Cromnibus Survives, 219-206 [Updated]

Featured image It took nearly 60 Democrats to get the job done, but John Boehner and Barack Obama combined to slide the continuing resolution/omnibus spending bill through Congress. Still no explanation of why it is better to fund the fiscal year now, rather than in a month or two when Republicans control both chambers. Many conservatives are upset about the bill because it doesn’t attempt to de-fund amnesty. That isn’t my main »

Delusion In Louisiana

Featured image Mary Landrieu’s defeat was one of a number of blows that the Democrats suffered in Louisiana this year. They are now just about extinct in the state: Landrieu was the last statewide elected Democrat holding office in Louisiana. Republicans now control both U.S. Senate seats, five of six congressional districts, the Governor’s Office, the state Senate, the state House of Representatives, and all other statewide elected offices. Democrats are in »

Cromnibus Nearly Fails on Procedural Vote [UPDATED]

Featured image It’s Keystone Kops in Washington, as John Boehner’s continuing resolution/omnibus spending bill nearly failed a procedural vote to bring it to the floor this morning. The tally was 214-212, and it took one Republican vote-switcher to avoid a colossal embarrassment for Speaker Boehner. The embarrassment is bad enough, as the vote on the rule is normally along party lines. All Democrats voted against the rule this morning, which I take »

Rolling Stone Rape Story In Tatters

Featured image As investigation into Rolling Stone’s sensational story about an alleged gang rape at the University of Virginia continues, the story unravels further.

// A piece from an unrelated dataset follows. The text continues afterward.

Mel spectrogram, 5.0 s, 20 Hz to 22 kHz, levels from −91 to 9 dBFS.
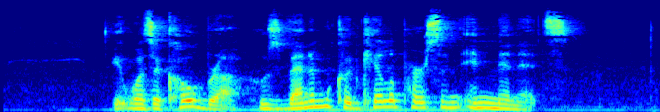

The Washington Post has interviewed the three friends who saw the alleged victim, Jackie, after the alleged assault. They say that their interactions with her were completely different from the utterly implausible callousness described by Sabrina Erdely, Rolling Stone’s reporter. Most damning is the fact that what Jackie »

Spending Bill Moves Toward Passage Tomorrow

Featured image One of the last significant acts of the lame duck Congress will be passage of a spending bill that funds the federal government to the tune of around $1.1 trillion on an annualized basis. The bill goes through next September for all government agencies except the Department of Homeland Security, which will only be funded until February 27. The contents of the bill, still largely unknown–it is 1,600 pages long–were »